Update: Gazprom Supplies Private Turkish Firms Again

(Updates April 15 report with more comment)

Russian gas export monopoly Gazprom is resuming full flows to private companies in Turkey, sources told NGE April 14. "I am aware that the volumes have been increased," said an Istanbul trader with a foreign investor.

The reduction in flows had not however been a problem for an over-supplied market, he said, with power generators able to cope with the relatively mild winter although, as he was not working for one of the companies affected, the reduction "was not a big story from our point of view."

Gas trade relations between Gazprom and private importers are one of the more important topics regarding the Turkish gas market, a source at a Turkish think-tank told NGE. But he said he could not confirm that the discount rate had been completely terminated.

Another trader, also not with one of the affected companies, told NGE April 19 that the flows restarted April 1 in full, but that while Gazprom had reinstated the 10.25% discount for Q1, from now on it would supply the traders without any discount, putting their price at parity with Gazprom's price through the Balkans.
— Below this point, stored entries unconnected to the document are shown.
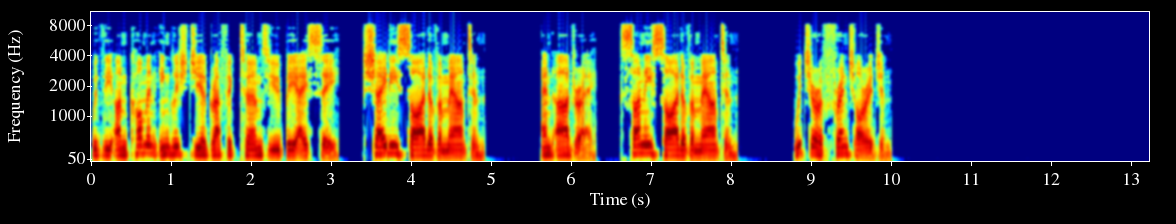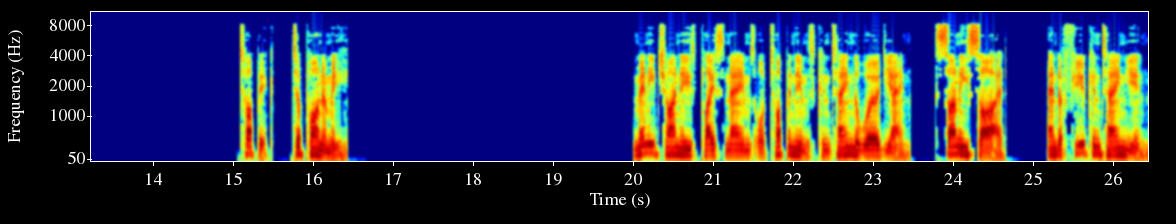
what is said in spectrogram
with the uncommon English geographic terms ubac, shady side of a mountain, and adret, sunny side of a mountain, which are of French origin. Topic: Toponymy Many Chinese place names or toponyms contain the word yang sunny side", and a few contain yin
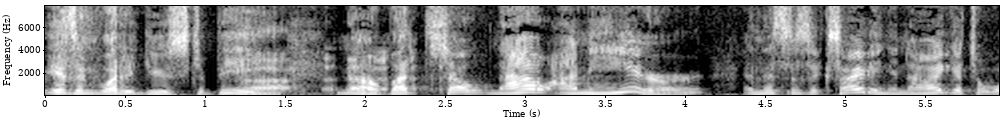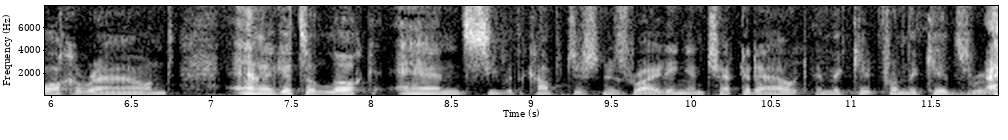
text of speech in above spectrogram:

He said the price for Q1 would be the oil-indexed price it charged Botas, less 10.25%.

He thought that this would improve Gazprom's chances in the ongoing arbitration case with Botas, since if it charged Botas more, that would be shown to be discriminatory. "They must charge the same price for the same molecules through the same route," the trader said, estimating it at $175/'000 m³. He conceded that elsewhere in Europe Gazprom did not follow that policy.

Gazprom also supplies gas to Botas through Blue Stream, which goes under the Black Sea.

The private companies won rights to the gas following an auction held by the dominant importer, Botas, with delivery only offered at the western end, through pipelines that come through Ukraine and the Balkans.

Indicative of the unusual relationships that can exist in the gas industry, the owners of these companies include Anglo-Dutch major Shell, which is partnering Gazprom in a slew of upstream and midstream projects in Russia including Nord Stream 2 and Sakhalin Energy; and Gazprom itself.


William Powell